It is important to note that this assessment is not a test. It is a way of determining what services can be provided to assist people to get the most appropriate care for their needs. Many older people become very anxious about this assessment. There is no need to be concerned. The assessment is a guide to care needs. The analogy we use for the resulting approval is that is works like a passport – you may never need it however if you do want go over seas you cannot go anywhere without it. How the assessment approval is utilised is entirely up to the person. There is always a choice to access services or refuse them.

RAS (Regional Assessment Service) CHSP (Commonwealth Home Support Package)

This assessment gives eligibility to basic in home care services.

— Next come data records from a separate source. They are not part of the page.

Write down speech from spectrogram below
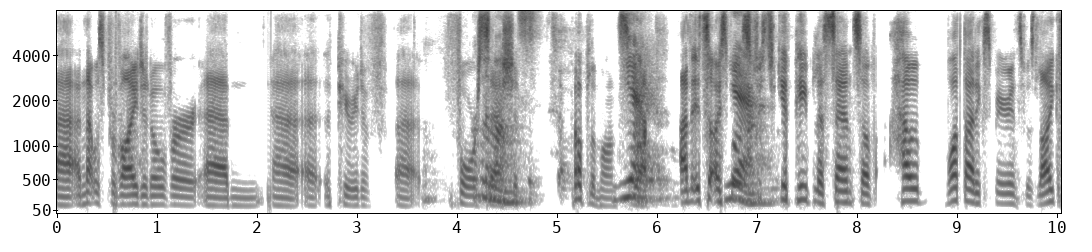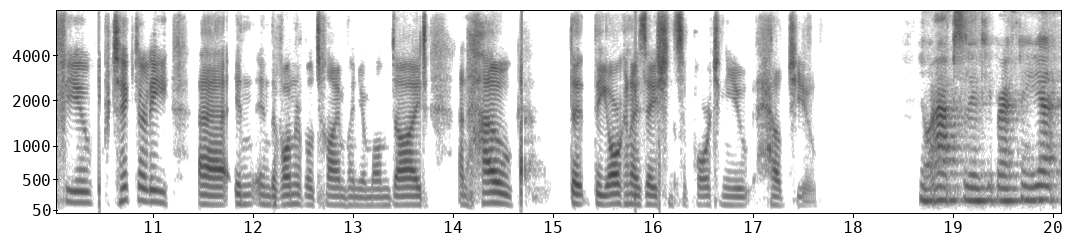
Uh, and that was provided over um, uh, a period of uh, four sessions, a couple of months. Yeah. yeah. And it's, I suppose, yeah. just to give people a sense of how what that experience was like for you, particularly uh, in, in the vulnerable time when your mum died, and how the, the organization supporting you helped you? No, absolutely, Breffney. Yeah.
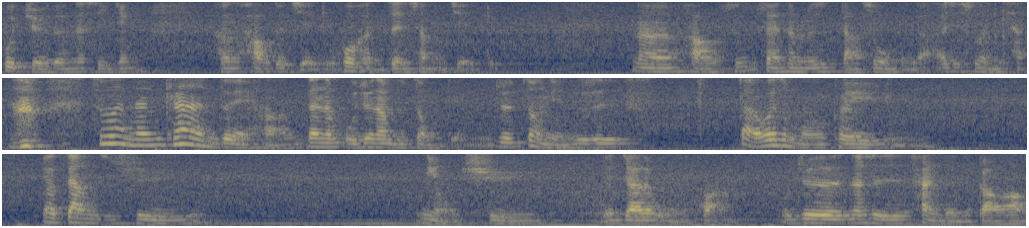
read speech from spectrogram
不觉得那是一件很好的解读或很正向的解读。那好，虽然他们是打输我们的，而且输很惨，输很难看，对，好，但那我觉得那不是重点，就是重点就是，到底为什么可以要这样子去扭曲人家的文化？我觉得那是汉人的高傲。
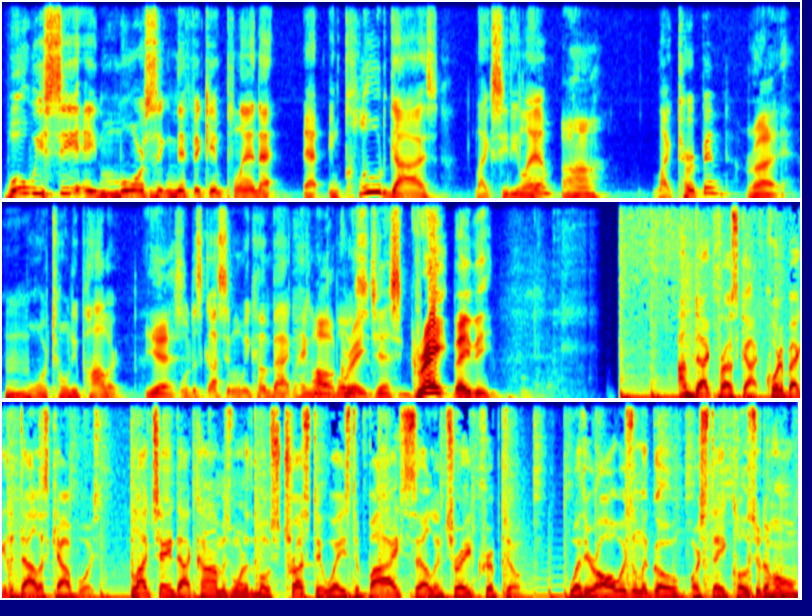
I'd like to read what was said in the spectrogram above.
Will we see a more significant plan that that include guys like CeeDee Lamb, Uh huh. like Turpin, Right. or Tony Pollard? Yes. We'll discuss it when we come back. We'll hang with Oh, the boys. great, Jesse. Great, baby. I'm Dak Prescott, quarterback of the Dallas Cowboys. Blockchain.com is one of the most trusted ways to buy, sell, and trade crypto. Whether you're always on the go or stay closer to home,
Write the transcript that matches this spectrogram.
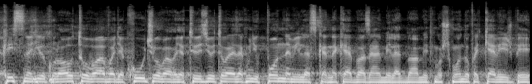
Krisztina gyilkoló autóval, vagy a kulcsóval, vagy a tűzgyújtóval, ezek mondjuk pont nem illeszkednek ebbe az elméletbe, amit most mondok, vagy kevésbé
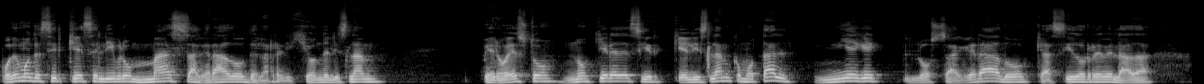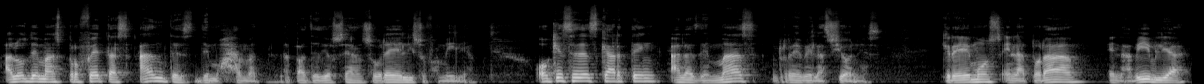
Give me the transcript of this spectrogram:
Podemos decir que es el libro más sagrado de la religión del Islam pero esto no quiere decir que el Islam como tal niegue lo sagrado que ha sido revelada a los demás profetas antes de Muhammad, la paz de Dios sea sobre él y su familia, o que se descarten a las demás revelaciones. Creemos en la Torá, en la Biblia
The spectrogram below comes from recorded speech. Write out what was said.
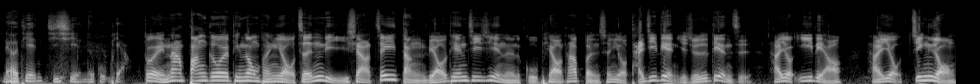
聊天机器人的股票。对，那帮各位听众朋友整理一下这一档聊天机器人的股票，它本身有台积电，也就是电子，还有医疗，还有金融。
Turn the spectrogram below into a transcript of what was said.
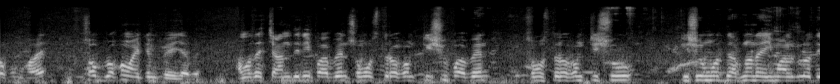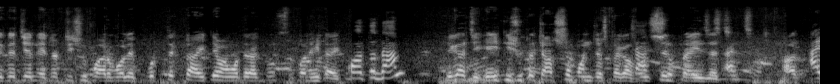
রকম হয় সব রকম আইটেম পেয়ে যাবেন। আমাদের চান্দিনী পাবেন সমস্ত রকম টিস্যু পাবেন সমস্ত রকম টিস্যু টিস্যুর মধ্যে আপনারা এই মালগুলো দেখেছেন এটা টিস্যু পার বলে প্রত্যেকটা আইটেম আমাদের একদম সুপার হিট আইটেম কত দাম? ঠিক আছে এই টিস্যুটা চারশো পঞ্চাশ টাকা হোলসেল 450 প্রাইস আছে। আচ্ছা। আর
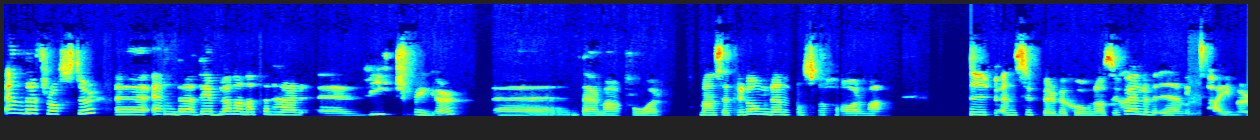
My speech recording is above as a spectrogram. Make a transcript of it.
ändrat roster. Eh, ändra, det är bland annat den här eh, V-trigger eh, där man får, man sätter igång den och så har man typ en superversion av sig själv i en viss timer.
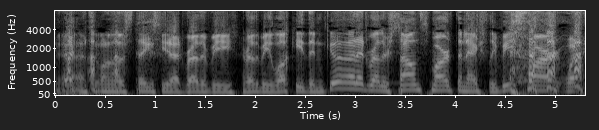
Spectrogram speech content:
yeah, it's one of those things. You know, I'd rather be rather be lucky than good. I'd rather sound smart than actually be smart. what,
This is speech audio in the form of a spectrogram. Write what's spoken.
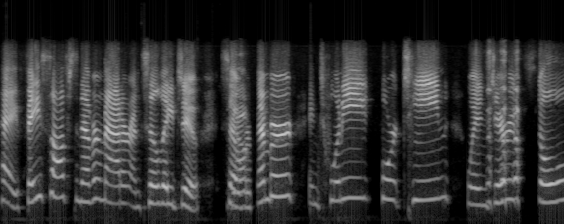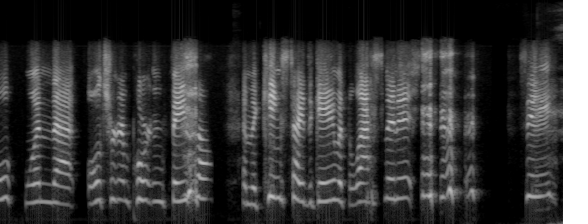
Hey, face offs never matter until they do. So Yep. remember in 2014 when Jarret Stoll won that ultra important face off and the Kings tied the game at the last minute? See?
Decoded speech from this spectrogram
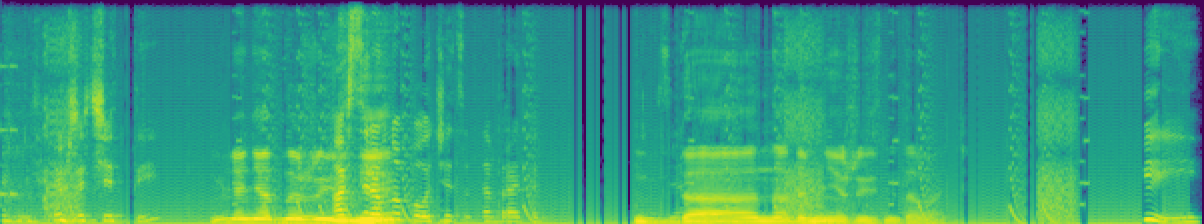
Уже четыре. У меня ни одной жизни. А все равно получается добрать. нельзя. Да, надо мне жизни давать. Бери.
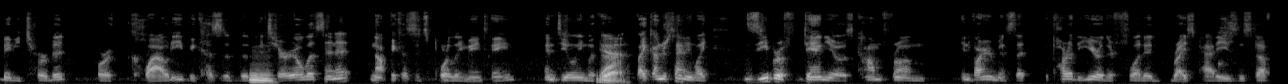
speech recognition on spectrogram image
maybe turbid or cloudy because of the Mm. material that's in it, not because it's poorly maintained, and dealing with Yeah. that. Like understanding like zebra danios come from environments that part of the year they're flooded rice paddies and stuff,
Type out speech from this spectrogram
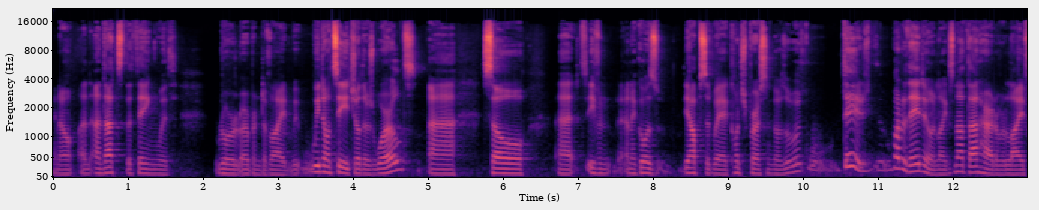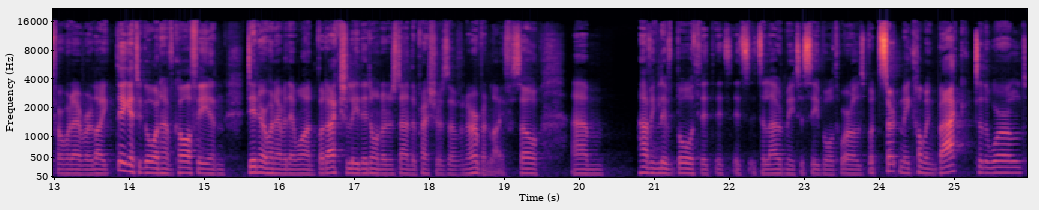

Currently these services are provided by local City Council’s but the system has been reviewed and over the next 12 months this will change. Independent service providers will take over from Councils. It is expected that the CHPS will be phased out and replaced by Level 1 In Home Care Packages.

ACAS (Aged Care Assessment Service) Level 1, 2, 3 & 4 Packages

The ACAS Assessment gives approval for a broad range of services. These include In Home Care Packages, Residential Respite and Permanent Residential Aged Care.

One of the differences between the CHSP and the Levels of In Home Care Package is the funding model. With In Home Care Packages the Department of Human Services allocates funds to the package recipient. The recipient then has the choice of which provider they wish to engage and what services they would like to utilise to assist them.

The Level of package is determined by the level of supports a person requires. Lower care recipients, Level 1 & Level 2, receive approximately $8,800 and $15,500 per annum respectively to spend on care services. Level 3 & Level 4 recipients receive approximately $33,700 and $51,100 respectively per annum to spend on care services. Care recipients may need to financially contribute to the package they receive. This depends on an income assessment that is submitted to Centrelink. Not everyone will need to contribute. The package funding must be held by an accredited Home Care provider so it is important to compare providers to determine the one that can provide the best value for money and the most appropriate services.

While these sums look be generous there are administration fees and service charges that can be incurred resulting in a lower amount to spend. However, on average a Level 4 package should cover 15 – 17 hours of care per week averaged out over 12 months.

There are number of things to consider when choosing a Home Care provider. They are not all the same. My Care Path has a service that can assist families and their loved ones to choose the best option for their situation. Fee comparison, consistency of care and reputation re all taken into consideration when we look at options for our clients.

Explaining how the system works for each family is important. No one size fits all and My Care Path are very experienced at supporting families with their decisions. The complexity of the system raises many questions. Families are welcome to contact us if they need assistance to understand how it all applies to them.

An aged care consultant can provide the following services:

  • An initial assessment of your aged care needs
  • Help with referrals to My Aged Care
  • Recommendations on the type of care that is suitable for you, such as home care or an aged care facility
  • Provide a short list of recommended facilities and home care providers within your area
  • Organise and manage tours/interviews of the short-listed facilities or home care providers
  • Explain the different costs and fees, as well as negotiate fees with an aged care provider on your behalf
  • Advocate for your care and help to change/move facilities if you are not satisfied with the aged care service provided

How can I contact an aged care consultant?

My Care Path contact details are as follows;

Ph; 1300 755 702

e-mail; [email protected]

website; www.myagedcare.com.au

Where else can I research my aged care options?

You can use an online aged care directory, such as Aged Care Online to search for aged care care providers and facilities in your area.

Aged Care Online allows you to search for facilities in your area as well the specific care you need, whether it be home care, residential care or retirement living.